A transportation engineer rethinks congestion pricing

Congestion pricing in New York City should be easy; there are only bridges and tunnels to get into the most congested areas of the city, and many already have tolls. Access is limited, and transit is plentiful once commuters arrive in congested Manhattan. Despite these facts, political pressures from the outer boroughs and anti-tax sentiments defeated efforts to implement congestion pricing in 2008. To date, there has not been a successful implementation of a urban congestion pricing scheme in the United States, with London being one of the examples internationally.

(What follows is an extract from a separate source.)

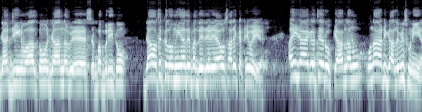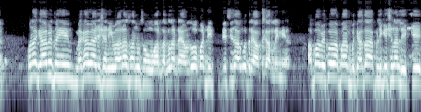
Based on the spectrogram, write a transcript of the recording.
ਜਾਂ ਜੀਨਵਾਲ ਤੋਂ, ਜਾਂ ਨਵ- ਬੱਬਰੀ ਤੋਂ, ਜਾਂ ਉੱਥੇ ਕਲੋਨੀਆਂ ਦੇ ਬੰਦੇ ਜਿਹੜੇ ਆ, ਉਹ ਸਾਰੇ ਇਕੱਠੇ ਹੋਏ ਆ। ਅਸੀਂ ਜਾ ਕੇ ਉੱਥੇ ਰੋਕਿਆ ਉਹਨਾਂ ਨੂੰ ਉਹਨਾਂ ਸਾਡੀ ਗੱਲ ਵੀ ਸੁਣੀ ਆ। ਉਹਨਾਂ ਕਿਹਾ ਵੀ ਤੁਸੀਂ ਮੈਂ ਕਿਹਾ ਵੀ ਅੱਜ ਸ਼ਨੀਵਾਰ ਆ ਸਾਨੂੰ ਸੋਮਵਾਰ ਤੱਕ ਦਾ ਟਾਈਮ ਦਿਓ ਆਪਾਂ ਡੀਸੀ ਸਾਹਿਬ ਕੋਲ ਦਰਿਆਫਤ ਕਰ ਲੈਂਦੇ ਆ ਆਪਾਂ ਵੇਖੋ ਆਪਾਂ ਬਕਾਇਦਾ ਐਪਲੀਕੇਸ਼ਨਾਂ ਲਿਖ ਕੇ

Now a veteran transportation engineer, New York City-based Sam Schwartz, who spent his career advising the City as both a public employee and private consultant, has offered a new plan that could be more popular in the suburbs and still provide incentives to find alternatives to driving into the central business district.

Schwartz, known by many as Gridlock Sam, has created a master plan for the city that rethinks the classic congestion pricing model, which primarily penalizes outlying communities. Highlights of his plan includes charging higher prices for solo drivers with access to rail who choose to commute via automobile, while charging less for drivers without access to rail. His plan also makes the affluent neighborhoods of Manhattan, Brooklyn, and Queens pay their fair share. It further addresses the political concerns of the outlying communities by dedicating some revenues to the maintenance of highways and bridges.

In total, Schwartz estimates that his plan would raise an extra $1.2 billion in funding annually for the cash strapped MTA, the largest transit agency in North America, currently facing a severe budget shortfall on its five year capital plan, which includes some of the largest public works projects in the nation. It would also create thousands of new jobs, decrease congestion, and actually reduce travel costs for the majority of commuters. He has yet to present his plan to city officials. However, one investment bank was impressed enough to say  it could be the basis for a $15 billion bond issue.

Because congestion pricing has so much potential as an untapped revenue source for transportation agencies, it is worth rethinking its implementation to make it more politically feasible.